We congratulate New York City for making history by prohibiting police profiling based on
sexual orientation and gender identity by law, along with race, ethnicity, religion, age, gender,
housing status, immigration status and disability, including HIV status.
From Stonewall to stop and frisk, LGBTQ people - and particularly LGBTQ people of color,
LGBTQ youth, and transgender and gender nonconforming people - have long been targets of
profiling and other forms of discriminatory policing. The consequences have ranged from death
to deportation, assault to arrest, homophobic harassment to humiliation.
Every person, regardless of race, religion, sexual orientation or gender identity, must be able to
walk the streets without fear for their safety, including fear of police profiling and discriminatory
policing practices. Profiling - whether it's based on race, religion, sexual orientation, or gender
identity - has no place in our society.
We thank you for your courage in protecting our right to safety while protecting our right to be
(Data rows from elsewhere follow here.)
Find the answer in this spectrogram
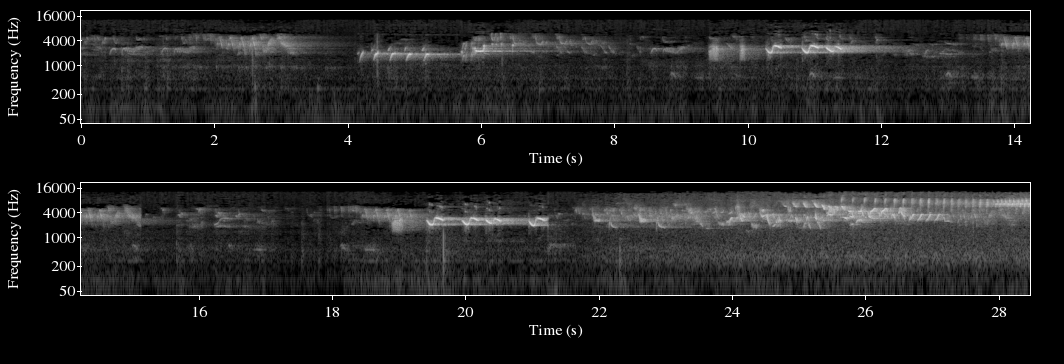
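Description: Songbirds singing in short phrases of quick chirps and trills, one every few seconds; near the end several birds sing at once in a denser chorus.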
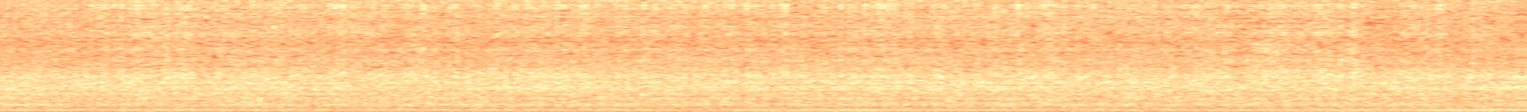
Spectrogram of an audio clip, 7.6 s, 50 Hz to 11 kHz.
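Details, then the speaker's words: Predator 3500 generator after cleaning the jet and adjusting idle to fix surging and stalling, loaded with a 5000 BTU air conditioner on high: a steady, even engine drone with no surging or hunting, running smoothly. "doesn't sound too bad"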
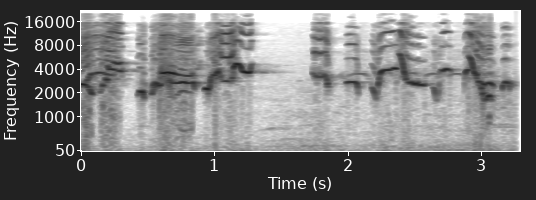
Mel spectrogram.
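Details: Oriental magpie-robin song used for training birds: loud, rich run of varied whistles, trills and sliding notes in rapid bursts, a brief pause, then more fast, jumbled, warbling phrases.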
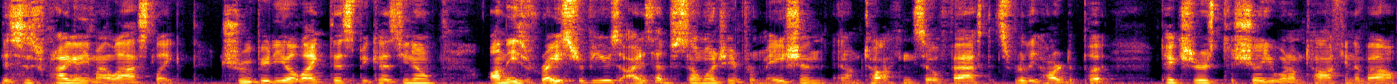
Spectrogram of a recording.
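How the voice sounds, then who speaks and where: Talking very fast, a man has a dark, mellow tone, a somewhat breathy sound and ordinary pitch variation. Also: medium pitch for a man. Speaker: motorsport YouTuber. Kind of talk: unscripted race review monologue. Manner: hesitant, many fillers.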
free from discrimination in all its forms, including by police charged with protecting us. We urge
you to continue to stand firm with LGBTQ people and communities of color, and to vote against
efforts to veto this landmark legislation and turn back the clock on this victory. The safety of
LGBTQ New Yorkers depends on it.
Ali Forney Center
Audre Lorde Project
Black and Pink
Brooklyn Community Pride Center
Center on HIV Law and Policy
Community United Against Violence
Gay, Lesbian and Straight Education Network (GLSEN)
Gay Mens' Health Crisis (GMHC)
Gay Straight Alliance Network
Hetrick-Martin Institute (HMI)
International Gay and Lesbian Human Rights Commission (IGLHRC)
Latino Commission on AIDS (LCOA)
The Lesbian, Gay, Bisexual and Transgender Community Center of New York
Make the Road New York
National Black Justice Coalition (NCBJ)
National Coalition of Anti-Violence Programs (NCAVP)
National Center for Lesbian Rights (NCLR)
National Center for Transgender Equality (NCTE)
New York City Anti-Violence Project (AVP)
New York State LGBTQ Domestic Violence Network
National Gay and Lesbian Task Force (NGLTF)
Providence Youth Student Movement (PRYSM)
Queers for Economic Justice (QEJ)
Streetwise and Safe (SAS)
Sylvia Rivera Law Project (SRLP)
Transgender Legal Defense and Education Fund (TLDEF)